The investigation by the International Consortium of Investigative Journalists (ICIJ), involves 60,000 files leaked by a former HSBC employee that detail the private bank’s accounts held in Switzerland in 2006 and 2007. In part through the use of the same leaks, European and US authorities have been cracking down on banks—and HSBC in particular—that help clients stash assets overseas to evade taxes.

Only a few dozen of the account holders were made public by ICIJ. But they represent an interesting cross-section of the world’s wealthy and paint an intriguing picture of how to store offshore assets—a practice that some economists say contributes to rising global wealth inequality, by stripping local governments of tax revenue to spend on goods and services for the less-rich. Here are a few of the wealthy tribes that emerge from the leaks:

The Swiss pop stars

Some 14% of the wealthy individuals in the leaked database have Swiss passports, including many who weren’t born in Switzerland, like pop idols Phil Collins, Tina Turner and David Bowie. Swiss nationals are not subject to the same scrutiny of their accounts as citizens of the US and other EU countries. Clients “linked” to Switzerland had by far the largest amount of assets, at $31.2 billion.

Alleged arms traffickers, fraudsters, and corrupt officials:

Burundian Aziza Kulsum Gulamali, known as the “Coltan Queen” for her trade in that rare metal, has been criticized by the United Nations for providing arms to rebels during Burundi’s civil war. She was linked to accounts containing over $3 million.

Central African Republic diamond magnate Abdul-Karim Dan Azoumi is accused by the United Nations of financing the country’s rebel Seleka group that has waged civil war killing thousands. He held less than $500,000 in one account.

Rachid Mohamed Rachid, the former Egyptian trade minister, is linked to a $31 million account. He fled Cairo in 2011 but was convicted in absentia of profiteering.

Former Portsmouth FC owner Vladimir Antonov is accused of a $500 million bank fraud in Lithuania. He is linked to an account worth $65 million.


Actor John Malkovich said through a representative that he knew nothing about the account in his name, and suggested that it might be related to Ponzi schemer Bernie Madoff, “who handled some of his finances.”

Actor Christian Slater was linked to an account named “‘Captain Kirk,’ after the Star Trek character,” which was open between 1996 and 1997.

Elle MacPherson, the Australian model, had four client accounts that led to 25 separate bank accounts holding over $12 million.

Actress and author Joan Collins was linked to two Swiss HSBC accounts that have since been closed. Her accountant said they were opened without her consent.

Industrialists and businessmen

Rajan Raheja, an Indian construction magnate, was linked to accounts that held $262 million.

Oil trader Jonathan Kolleck was linked to 19 active accounts that held $72 million.

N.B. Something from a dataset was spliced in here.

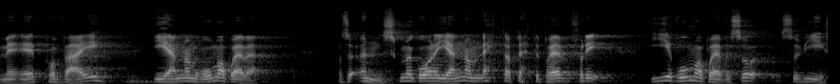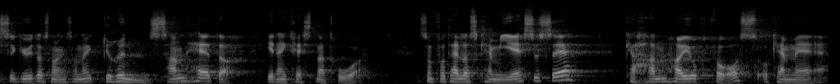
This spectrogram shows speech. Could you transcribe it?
vi er på vei gjennom Romerbrevet. Og så ønsker vi å gå gjennom nettopp dette brevet. fordi i Romerbrevet så, så viser Gud oss noen sånne grunnsannheter i den kristne troa. Som forteller oss hvem Jesus er, hva han har gjort for oss, og hvem vi er.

Mexican businessman Carlos Hank Rohn was linked to HSBC accounts with nearly $180 million. He and his relatives have been investigated for alleged money laundering and links to drug cartels, but all charges have been dropped.


More than 7,300 people in the leaked accounts are described as “housewives.” The report supplies few names of these woman, but it does describe how one Danish housewife visited the private bank in Zurich and left with the equivalent of $16,000 in cash. The ICIJ report notes the term housewife “may be used to describe a wealthy married woman, but it’s also applied in some cases to women who include industry pioneers, architects, journalists, teachers, princesses and heiresses.”